1992 -- A jury in Tavares, Fla. , convicted Leal Fleming, 45, of drunk driving in November despite his insistence that the reason he slurred his words to a police officer, and couldn’t breathe into a machine, was that he had just been bitten on the tongue by a rat snake and was on his way to a hospital to get treatment for the swelling. Said Fleming after the trial, ”After the verdict came in, I had some second thoughts [about not taking an offered plea bargain], but I still think there was a point to our defense.”
1992 -- THE DIMINISHING VALUE OF LIFE In Miami in August, Levon Howard lost a shootout with his roommate Edwin Heyliger, who was charged with murder.

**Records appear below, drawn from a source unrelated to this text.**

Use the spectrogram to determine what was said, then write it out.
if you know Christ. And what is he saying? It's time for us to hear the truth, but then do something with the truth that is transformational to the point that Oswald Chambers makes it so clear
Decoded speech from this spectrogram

Howard had broken into Heyliger’s room, angry that someone had drunk his Kool-Aid, and in the ensuing argument, both scrambled for guns.

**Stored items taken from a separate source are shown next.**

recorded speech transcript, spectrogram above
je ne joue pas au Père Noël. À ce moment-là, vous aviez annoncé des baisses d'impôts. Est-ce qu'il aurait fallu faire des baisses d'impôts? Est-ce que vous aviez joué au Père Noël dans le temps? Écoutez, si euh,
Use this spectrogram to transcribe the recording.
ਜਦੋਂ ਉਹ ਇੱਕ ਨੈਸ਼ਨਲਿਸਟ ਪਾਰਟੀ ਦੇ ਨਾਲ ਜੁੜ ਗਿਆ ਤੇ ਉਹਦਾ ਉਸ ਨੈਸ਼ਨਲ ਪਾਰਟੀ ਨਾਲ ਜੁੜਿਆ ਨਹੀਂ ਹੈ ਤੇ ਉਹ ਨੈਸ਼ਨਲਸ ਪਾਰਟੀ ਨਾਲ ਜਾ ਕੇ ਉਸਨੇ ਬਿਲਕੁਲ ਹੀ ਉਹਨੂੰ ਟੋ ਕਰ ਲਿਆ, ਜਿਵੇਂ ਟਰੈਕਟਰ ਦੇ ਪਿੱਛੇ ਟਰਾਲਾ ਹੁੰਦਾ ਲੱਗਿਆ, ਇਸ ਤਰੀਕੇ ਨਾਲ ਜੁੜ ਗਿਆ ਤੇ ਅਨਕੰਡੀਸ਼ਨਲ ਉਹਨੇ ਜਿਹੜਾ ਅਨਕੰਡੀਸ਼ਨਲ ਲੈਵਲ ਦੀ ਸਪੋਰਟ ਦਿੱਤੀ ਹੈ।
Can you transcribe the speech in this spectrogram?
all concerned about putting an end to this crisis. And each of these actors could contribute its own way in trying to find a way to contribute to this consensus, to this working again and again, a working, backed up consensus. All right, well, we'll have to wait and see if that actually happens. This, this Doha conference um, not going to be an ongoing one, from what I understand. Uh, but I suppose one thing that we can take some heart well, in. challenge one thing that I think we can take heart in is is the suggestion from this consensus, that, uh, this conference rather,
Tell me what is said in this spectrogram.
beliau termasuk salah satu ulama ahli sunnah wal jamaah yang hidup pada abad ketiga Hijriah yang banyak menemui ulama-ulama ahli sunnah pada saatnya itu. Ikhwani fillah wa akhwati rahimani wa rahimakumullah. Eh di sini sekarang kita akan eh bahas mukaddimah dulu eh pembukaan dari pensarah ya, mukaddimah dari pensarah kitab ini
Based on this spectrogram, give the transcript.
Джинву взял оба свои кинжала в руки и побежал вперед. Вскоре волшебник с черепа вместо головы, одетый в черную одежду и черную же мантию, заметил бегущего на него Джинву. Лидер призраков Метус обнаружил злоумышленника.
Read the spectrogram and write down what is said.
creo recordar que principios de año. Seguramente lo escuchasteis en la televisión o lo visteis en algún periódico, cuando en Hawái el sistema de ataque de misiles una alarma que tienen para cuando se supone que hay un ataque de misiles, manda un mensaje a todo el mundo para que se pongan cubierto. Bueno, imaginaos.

1991 -- In Romford, England, Philip Pyne, 51, off work last summer and intending to do some heavy drinking but worried that he might fall off his bar stool if he got too drunk, attempted to tack his legs onto the stool with nails but abandoned the idea in pain and called an ambulance.
1992 -- A pedestrian recently won a $600, 000 judgment against Metro (the Washington, D. C. , transportation authority) after being hit by a bus, despite the fact that he was drunk at the time and partying on a public street in a Batman costume. For the entire duration of the trial, the man’s lawyer was able to suppress from the jurors’ ears another fact about his client: At the time of the collision, for some reason, he was wearing a condom.
1991 -- St. Louis juror Frederick Pinkins was sentenced to three days in jail and a $700 fine for contempt of court in April after he missed final deliberations in a murder trial. He told the judge that the jury’s discussion (in a lover’s triangle case) depressed him so much that he got drunk and overslept.
1995 -- In May, over the opposition of state Sen. Joe Neal, the Nevada Senate passed a bill to prohibit people from carrying guns while drunk. Neal argued that the bill would hurt activities of gun clubs, some of which permit drinking during target-shooting socials.
1994 -- In February, William James Silva, 44, was arrested in San Jose, Calif. , when he allegedly robbed a police decoy posing as a street corner drunk. It was the 550th time Silva had been arrested, and his record reaches 127 feet of computer paper. (According to police, before robbing the decoy, Silva had argued with a friend about whether the man was a police officer, with Silva insisting he wasn’t. )
A guy was on trial for murder and if convicted, would get the electric chair. His brother found out that a red neck was on the jury and figured he would be the one to bribe. He told the red neck that he would be paid $10, 000 if he could convince the rest of the jury to reduce the charge to manslaughter.
The jury was out an entire week and returned with a verdict of manslaughter.
After the trial, the brother went to the red neck’s house, told him what a great job he had done and paid him the $10, 000.
The red neck replied that it wasn’t easy to convince the rest of the jury to change the charge to manslaughter. They all wanted to let him go.
The local sheriff was looking for a deputy, so a blonde went in to try out for the job. ”Okay,” the sheriff drawled, ”what is 1 and 1?”
”Eleven,” she replied.
The sheriff thought to himself, ”That’s not what I meant, but she’s right.” ”What two days of the week start with the letter ’T’?”
”Today and tomorrow.”
He was again surprised that the blonde supplied a correct answer that he had never thought of himself.
”Now, listen carefully: Who killed Abraham Lincoln?”
The blonde looked a little surprised herself, then thought really hard for a minute and finally admitted, ”I don’t know.”
”Well, why don’t you go home and work on that one for a while?”
So, the blonde wandered over to the beauty parlor, where her pals were waiting to hear the results of the interview. The blonde was exultant. ”It went great! First day on the job and I’m already working on a murder case!”